Heroes of Chemistry Honors Reflect Breadth of DuPont Science
Heroes of Chemistry are selected each year by the American Chemical Society for their talent, creativity and innovation. These heroes are chemical scientists whose work in various fields of chemistry and chemical engineering has led to successful innovation and development of commercial products based on chemistry.
DuPont scientists have been honored as Heroes of Chemistry eight separate times, for a broad range of achievements. Notable accomplishments have included developing DuPont™ Rynaxypyr® Insecticide, Bio-PDO™ Bio-based 1,3 propanediol (PDO), a new 100% renewable glycol that is used as a formulation component and monomer; and inventing and developing alternatives to chlorofluorocarbon (CFC) refrigerants. In addition to scientific merit, commercial success in the marketplace is an important criterion for this honor, because the American Chemical Society recognizes that good business results follow good science.
DuPont Heroes of Chemistry
Daniel Cordova, John Freudenberger, George Lahm, Thomas Selby, and Thomas Stevenson for developing DuPontTM Rynaxypyr®, the first anthranilic diamide insect control product.
George Trainor for the invention of dye-terminating DNA sequencing.
DuPont employees Catherine H. Babowicz and Charles E. Nakamura, and Tate & Lyle’s Dennis M. Adkesson along with Genecor’s Gregory M. Whited, for the development of Bio-PDO™. Bio-based 1,3 propanediol, Bio-PDO™, is a new 100 percent renewable glycol – the first of its kind in the world.
Donald B. Bivens, Mark B. Shiflett and Akimitchi Yokozecki for the development and invention of Hydrofluorocarbon Refrigerant Blends. DuPont was the first company to develop and commercialize CFC alternatives, particularly for refrigeration and air conditioning, which represented about 60 percent of CFC use worldwide.
Richard W. Rees for developing a versatile family of plastics used to make glass interlayers that minimize falling and flying glass during building explosions, storms, and transportation accidents. During a storm or explosion, the shock wave may crack the glass itself, but the fragments stick to the plastic interlayer and the pane stays within its frame. Laminated glass also helps to deflect the explosion, absorbing the blast pressure and some of the energy generated by the blast.
The four-person team of W. Mark Barbour, Mark A. Jensen, George Tice, Jr. and Susan Y. Tseng for the development of an innovative and accelerated system that can detect harmful pathogens in food supplies. The system reduces the reporting time for negative Listeria monocytogenes samples by one day and for negative Salmonella samples by two days. It also reduces the occurrence of false positives for E. coli O157:H7.
George Levitt for the discovery of the Sulfonylurea Class of Herbicides. Now used on major food crops grown throughout the world, they have enabled farmers to cut herbicide use by 90% without sacrificing effectiveness. Sulfonylureas target an enzyme present in plants but absent in animals.

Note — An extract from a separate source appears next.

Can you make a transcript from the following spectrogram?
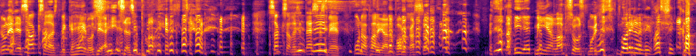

Walter Cicha, Andrew Degraff Jr., R. Bertrum Diemer, Jr., Kang Lin, Leo Manzer, Bradley Martin, Paula Solomon, Stan Ziemecki and Charles Bellini for the development of an Innovative Replacement Catalyst. This new catalyst cut the formation and emission of carbon tetrachloride as an unwanted by-product from chemical synthesis reactions while also reducing process downtime.